If you aren’t sure of who your local Senator is, call the following number: (202) 224-3121. Once you state your Zip Code, they will connect you with your appropriate Senator’s office. Once you are connected, we suggest saying something like the following:
Hi, my name is _________ and my zip code is ________. I am very upset that migrant families are being separated at the border. I’m calling today to ask for your commitment to reuniting children with their loved ones, and I look forward to you publicly addressing this issue.
Though many organizations are currently calling for lawyers (which I’m assuming we are not yet), there is still desperate need for volunteers, particularly those that speak Spanish, for example. If you speak a second language, or just want to help, you can get in touch with one of theseorganizations.
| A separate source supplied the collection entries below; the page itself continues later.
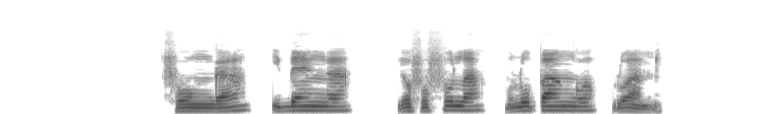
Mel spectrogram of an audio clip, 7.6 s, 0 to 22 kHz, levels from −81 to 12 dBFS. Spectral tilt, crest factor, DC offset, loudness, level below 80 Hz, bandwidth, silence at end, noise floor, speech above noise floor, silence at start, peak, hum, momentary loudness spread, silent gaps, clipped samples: -9 dB/octave; 20 dB; under 0.1%; -22 LUFS; -68 dBFS; 5.4 kHz; 1 s; under -90 dBFS; over 69 dB; 1.65 s; -2 dBFS; none; 12 LU; 2.53-2.72 s, 3.55-3.97 s, 4.90-5.04 s, 5.98-6.12 s; under 0.1%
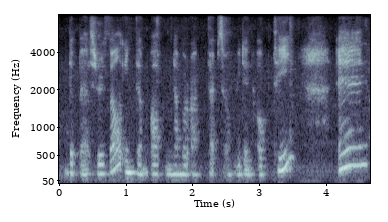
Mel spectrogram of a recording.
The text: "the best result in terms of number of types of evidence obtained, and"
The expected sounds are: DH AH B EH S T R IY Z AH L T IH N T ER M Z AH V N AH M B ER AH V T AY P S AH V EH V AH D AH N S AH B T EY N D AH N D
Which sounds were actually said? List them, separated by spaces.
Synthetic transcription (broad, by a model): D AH B EH S T R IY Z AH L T IH N T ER M AH F N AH M B ER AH F T AY P S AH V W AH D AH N AH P T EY N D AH N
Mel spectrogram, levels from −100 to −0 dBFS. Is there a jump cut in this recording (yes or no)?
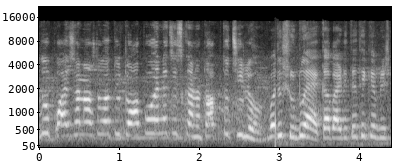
yes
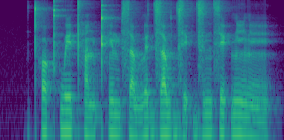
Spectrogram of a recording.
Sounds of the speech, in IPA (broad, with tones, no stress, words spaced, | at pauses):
t̪ʰɔ˧kʰwe˦t̪ʰã˨˩n kʰẽ˧msa˨˩wlə˦ d͡za˦w d͡ze˨ʔd͡zə˦nse˦ʔ lĩ˦lẽ˨˩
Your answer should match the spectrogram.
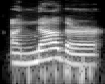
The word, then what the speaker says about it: another: one gets the emphasis when you say it normally you say the word another with stress on the second syllable we don't say another the stress is not on the first syllable so we're gonna put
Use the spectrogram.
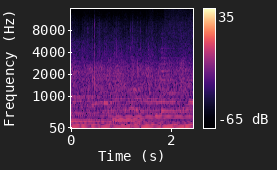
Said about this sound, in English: Come on, let's give him high praise. He is worthy. Come on, while you're clapping your hands, would you shout unto the Lord today? Come on, would you give the Lord a shout of praise?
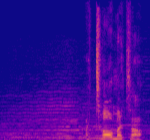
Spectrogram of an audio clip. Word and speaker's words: Automata: the song reminds me of Nier Automata. I've forgotten how to say that word. Automata. I've heard it pronounced automata, but also automata as well. I don't like the latter.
But it doesn’t end there. If you don’t speak a second language or live near a border state, there are ways you can help make the lives of immigrants in your community better. There are shelters, community centers, and service agencies for immigrants around the country. Contact your local organization and see how you can help. Last but not least, you can just be friendly, and do your part in making America more hospitable to immigrants, which will ultimately help immigrants everywhere.
Take a page from Peyton Klein’s book, a ninth grader in Pittsburgh, and start a club in school dedicated to supporting and aiding immigrants in your own community. In Global Minds, students pair up to learn about each other’s cultures, while providing academic and language help to new students who may still be learning English.
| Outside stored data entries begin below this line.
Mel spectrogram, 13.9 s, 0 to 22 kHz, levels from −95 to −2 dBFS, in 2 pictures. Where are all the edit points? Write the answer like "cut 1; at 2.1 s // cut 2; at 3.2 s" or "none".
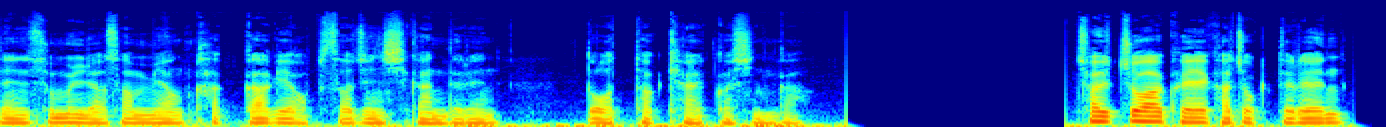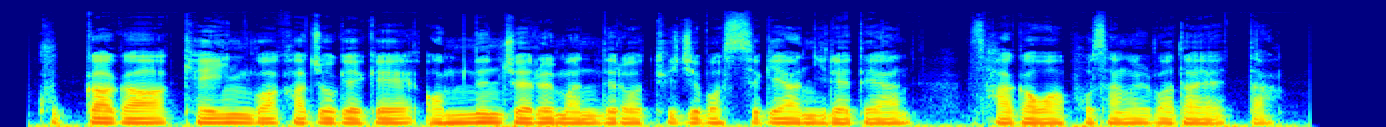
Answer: none

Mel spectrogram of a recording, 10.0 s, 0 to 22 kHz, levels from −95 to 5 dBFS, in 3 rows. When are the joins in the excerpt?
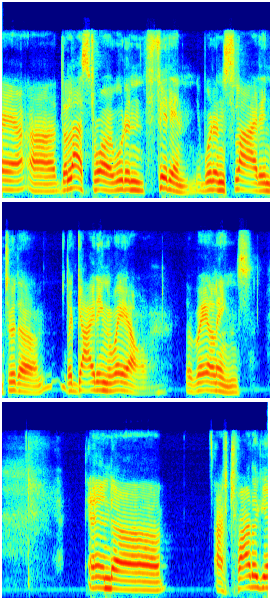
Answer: cut 1; at 5.5 s

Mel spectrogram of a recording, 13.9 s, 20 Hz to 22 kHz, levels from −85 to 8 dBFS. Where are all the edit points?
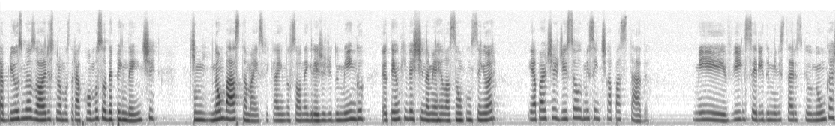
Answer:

This is a tricky one, since joining the seemingly endless number of protests these days can seem overwhelming and exhausting. I totally understand, however, people congregating and physically making their voices heard has been a long-proven way of bringing attention to a subject and causing change. There are many local protests that are being organized, and on June 30ththere will officially be a Nationwide protest against the Trump administration’s immigration policy. Many organizations including the National Domestic Workers Alliance, the Leadership Conference on Civil Rights, the ACLU, the Women’s March, MoveOn and others are working together to plan the national movement. The main demonstration is scheduled to take place from 11am to 2pm at Lafayette Square in Washington, DC.
If you plan to attend a protest, speak to your parents first, and make sure to grab a partner to join you to ensure that you are safe, and looked out for. In addition, check out these handy guidelines for how to safely demonstrate at a protest.
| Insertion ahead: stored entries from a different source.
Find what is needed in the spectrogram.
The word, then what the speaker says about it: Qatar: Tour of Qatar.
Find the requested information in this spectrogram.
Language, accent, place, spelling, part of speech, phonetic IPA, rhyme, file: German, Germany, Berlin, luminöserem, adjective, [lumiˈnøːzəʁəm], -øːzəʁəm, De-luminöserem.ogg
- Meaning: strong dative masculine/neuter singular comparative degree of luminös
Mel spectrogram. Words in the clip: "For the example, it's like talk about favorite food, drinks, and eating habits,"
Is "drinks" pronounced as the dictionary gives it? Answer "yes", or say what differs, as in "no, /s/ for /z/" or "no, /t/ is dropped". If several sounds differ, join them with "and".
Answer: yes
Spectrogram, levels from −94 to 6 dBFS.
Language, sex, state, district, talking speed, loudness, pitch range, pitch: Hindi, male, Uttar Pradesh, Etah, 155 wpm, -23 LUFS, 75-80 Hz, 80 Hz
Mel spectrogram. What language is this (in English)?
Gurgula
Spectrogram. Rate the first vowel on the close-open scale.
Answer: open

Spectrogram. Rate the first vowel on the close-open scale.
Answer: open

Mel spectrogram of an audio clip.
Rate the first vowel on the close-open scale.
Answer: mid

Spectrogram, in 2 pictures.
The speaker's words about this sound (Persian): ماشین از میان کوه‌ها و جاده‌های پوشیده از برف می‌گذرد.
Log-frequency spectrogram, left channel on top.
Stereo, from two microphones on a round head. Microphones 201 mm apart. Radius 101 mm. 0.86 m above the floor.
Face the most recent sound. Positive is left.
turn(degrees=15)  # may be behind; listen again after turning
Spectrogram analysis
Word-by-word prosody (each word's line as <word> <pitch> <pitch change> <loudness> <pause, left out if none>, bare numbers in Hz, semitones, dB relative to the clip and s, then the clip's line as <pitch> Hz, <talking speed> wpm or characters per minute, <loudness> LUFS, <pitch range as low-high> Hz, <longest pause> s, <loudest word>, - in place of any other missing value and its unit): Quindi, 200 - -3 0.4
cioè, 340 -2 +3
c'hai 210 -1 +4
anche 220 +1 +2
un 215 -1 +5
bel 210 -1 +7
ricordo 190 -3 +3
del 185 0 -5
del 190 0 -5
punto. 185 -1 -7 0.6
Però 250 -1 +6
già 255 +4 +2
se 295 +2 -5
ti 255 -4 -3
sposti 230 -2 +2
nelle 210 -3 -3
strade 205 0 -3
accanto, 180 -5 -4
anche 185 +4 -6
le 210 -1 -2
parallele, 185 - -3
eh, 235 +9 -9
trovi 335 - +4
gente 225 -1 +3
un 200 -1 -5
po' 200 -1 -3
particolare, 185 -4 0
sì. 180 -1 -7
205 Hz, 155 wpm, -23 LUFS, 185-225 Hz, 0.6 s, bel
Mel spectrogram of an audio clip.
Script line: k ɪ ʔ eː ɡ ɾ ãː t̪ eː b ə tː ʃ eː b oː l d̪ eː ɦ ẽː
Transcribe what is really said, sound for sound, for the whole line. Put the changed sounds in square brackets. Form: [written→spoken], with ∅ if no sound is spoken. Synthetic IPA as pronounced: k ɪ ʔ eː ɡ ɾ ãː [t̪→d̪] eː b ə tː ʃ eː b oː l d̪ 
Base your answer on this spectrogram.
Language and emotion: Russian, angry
This doesn’t mean that you have to scramble together all of the pennies in your piggy bank in an attempt to donate to your local charity. Maybe sit down and talk to your parents to explain why this cause is important to you and discuss whether it would be appropriate for your family to make a contribution. There are lists across the internet of places you can donate to, though we are big fans of Pueblos Sin Fronteras and Border Angels in particular. These are two well-vetted organizations that provide humanitarian aid in the form of shelter, water, and legal services to migrants on the border. Any contribution helps, even if it’s just $5 or $10.
These are steps that you can take not only to address the family-separation immigration policy, but nearly any political or social problem that you would like to see change. It doesn’t matter whether you are of voting age, your voice has a right to be heard, and you can make it loud and clear using these steps. Comment below with the ways you like to get involved, or organizations, charities or movements you like to be involved with.
COVER IMAGE: Pinterest